Given records ->
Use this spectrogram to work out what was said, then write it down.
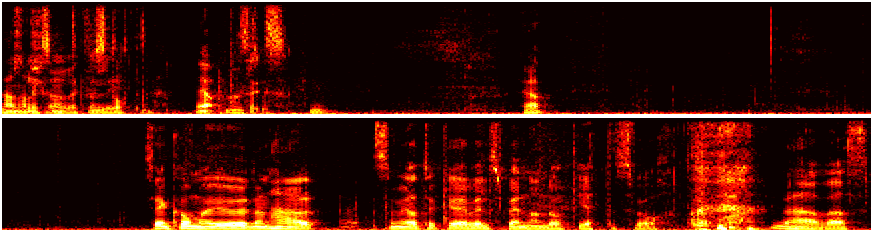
han har liksom inte förstått liten. det. Ja, Mm. precis. Ja. Sen kommer ju den här som jag tycker är väldigt spännande och jättesvår. den här vers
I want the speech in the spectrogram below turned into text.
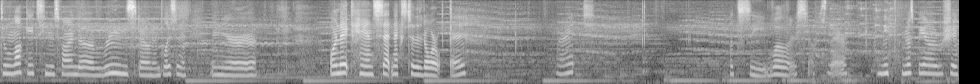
To unlock gates, you must find a rune stone and place it in your Ornate hand set next to the doorway. Let's see, what other stuff's there? You must be out of shape.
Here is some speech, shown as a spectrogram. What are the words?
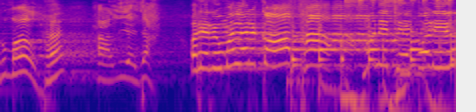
রুমাল? হ্যাঁ? হ্যাঁ লিয়ে যা। আরে রুমালের কথা মনে যে পড়িল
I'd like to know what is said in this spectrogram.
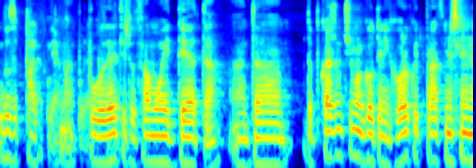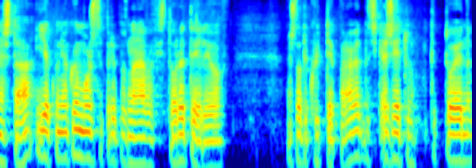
да запалят някакво. Да, благодаря ти, това му е идеята. Да, да покажем, че има готени хора, които правят смислени неща и ако някой може да се препознае в историята или в нещата, които те правят, да си каже, ето, той, е,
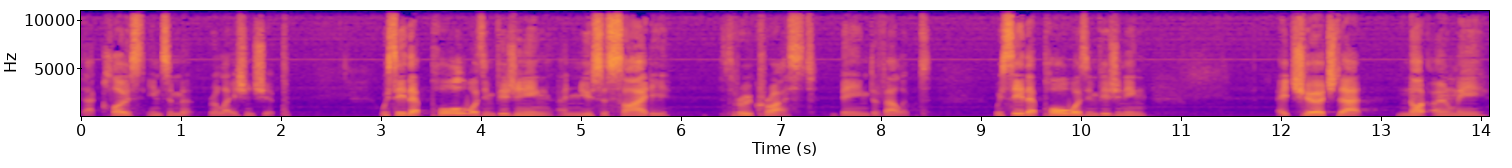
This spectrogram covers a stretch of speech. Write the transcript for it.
that close, intimate relationship. We see that Paul was envisioning a new society through Christ being developed. We see that Paul was envisioning a church that not only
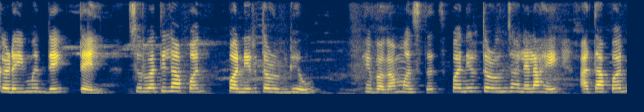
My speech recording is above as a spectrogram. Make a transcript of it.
कढईमध्ये तेल. सुरुवातीला आपण पनीर तळून घेऊ. हे बघा मस्तच. पनीर तळून झालेलं आहे. आता आपण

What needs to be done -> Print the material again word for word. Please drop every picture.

Reply ->
Use this spectrogram to work out what was said, then write it down.
han har liksom inte förstått liten. det. Ja, Mm. precis. Ja. Sen kommer ju den här som jag tycker är väldigt spännande och jättesvår. den här vers
I want the speech in the spectrogram below turned into text.
To unlock gates, you must find a rune stone and place it in your Ornate hand set next to the doorway. Let's see, what other stuff's there? You must be out of shape.
Here is some speech, shown as a spectrogram. What are the words?
রুমাল? হ্যাঁ? হ্যাঁ লিয়ে যা। আরে রুমালের কথা মনে যে পড়িল
I'd like to know what is said in this spectrogram.
да запалят някакво. Да, благодаря ти, това му е идеята. Да, да покажем, че има готени хора, които правят смислени неща и ако някой може да се препознае в историята или в нещата, които те правят, да си каже, ето, той, е,
This spectrogram covers a stretch of speech. Write the transcript for it.
that close, intimate relationship. We see that Paul was envisioning a new society through Christ being developed. We see that Paul was envisioning a church that not only
My speech recording is above as a spectrogram. Make a transcript of it.
कढईमध्ये तेल. सुरुवातीला आपण पनीर तळून घेऊ. हे बघा मस्तच. पनीर तळून झालेलं आहे. आता आपण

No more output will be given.